PROVIDED INFORMATION:
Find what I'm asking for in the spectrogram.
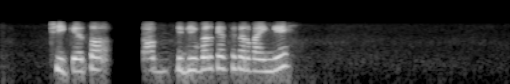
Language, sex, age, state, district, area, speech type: Urdu, female, 18-30, Delhi, North East Delhi, urban, conversation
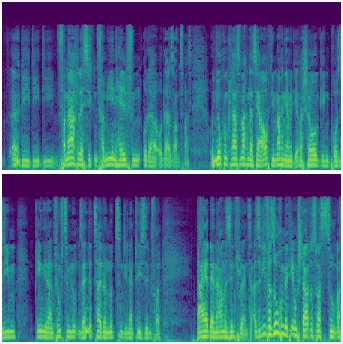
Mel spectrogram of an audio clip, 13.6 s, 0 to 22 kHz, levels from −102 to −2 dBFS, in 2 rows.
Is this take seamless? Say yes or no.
yes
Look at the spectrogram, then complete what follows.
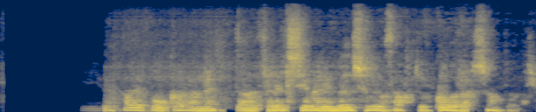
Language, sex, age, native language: Icelandic, male, 60-69, Icelandic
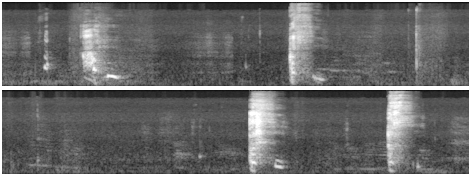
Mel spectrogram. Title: Sneezing A lot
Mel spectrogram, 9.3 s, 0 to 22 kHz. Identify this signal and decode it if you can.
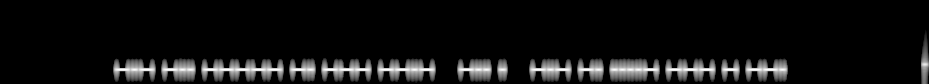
Morse code, heard as a keyed tone, about 30 wpm, 700 Hz. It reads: KD0NOQ DE KN4OTG
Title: USA Callsign DE Callsign - 6 Characters - 30wpm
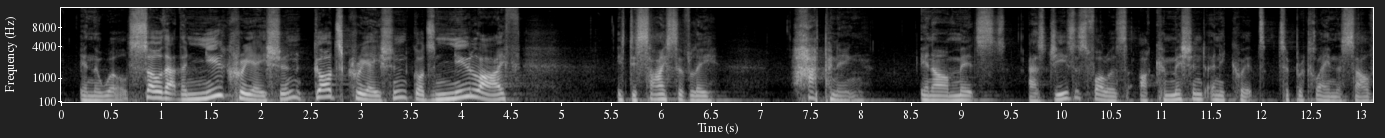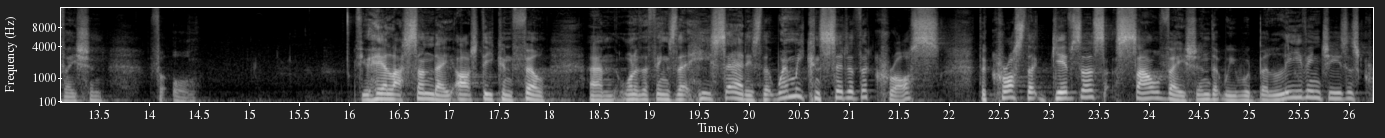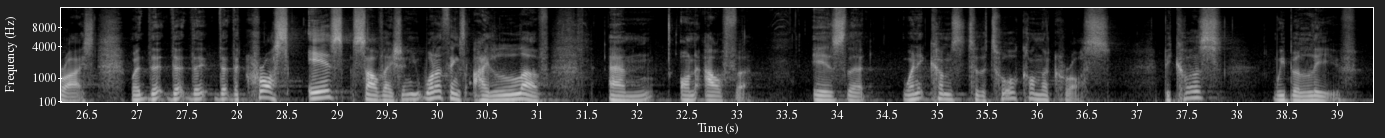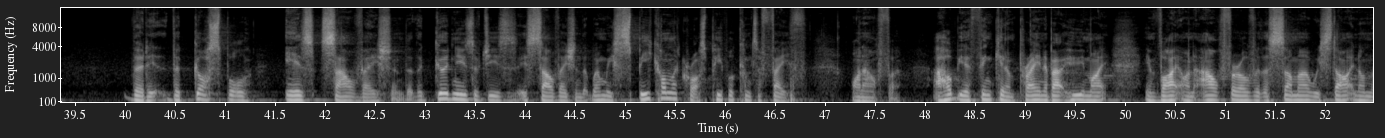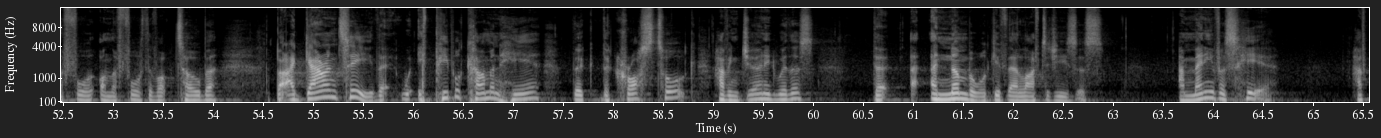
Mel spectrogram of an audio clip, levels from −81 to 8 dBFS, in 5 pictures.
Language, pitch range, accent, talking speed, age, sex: English, 130-165 Hz, British, 170 wpm, 30-49, male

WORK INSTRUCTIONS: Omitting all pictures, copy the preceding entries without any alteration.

TASK RESULT:
Find what I'm asking for in the spectrogram.
Language, sex, age, state, district, area, speech type: Urdu, female, 18-30, Delhi, North East Delhi, urban, conversation
Mel spectrogram of an audio clip, 13.6 s, 0 to 22 kHz, levels from −102 to −2 dBFS, in 2 rows.
Is this take seamless? Say yes or no.
yes
Look at the spectrogram, then complete what follows.
Language, sex, age, native language: Icelandic, male, 60-69, Icelandic
Mel spectrogram. Title: Sneezing A lot
Mel spectrogram, 9.3 s, 0 to 22 kHz. Identify this signal and decode it if you can.
Morse code, heard as a keyed tone, about 30 wpm, 700 Hz. It reads: KD0NOQ DE KN4OTG
Title: USA Callsign DE Callsign - 6 Characters - 30wpm
Mel spectrogram of an audio clip, levels from −81 to 8 dBFS, in 5 pictures.
Language, pitch range, accent, talking speed, age, sex: English, 130-165 Hz, British, 170 wpm, 30-49, male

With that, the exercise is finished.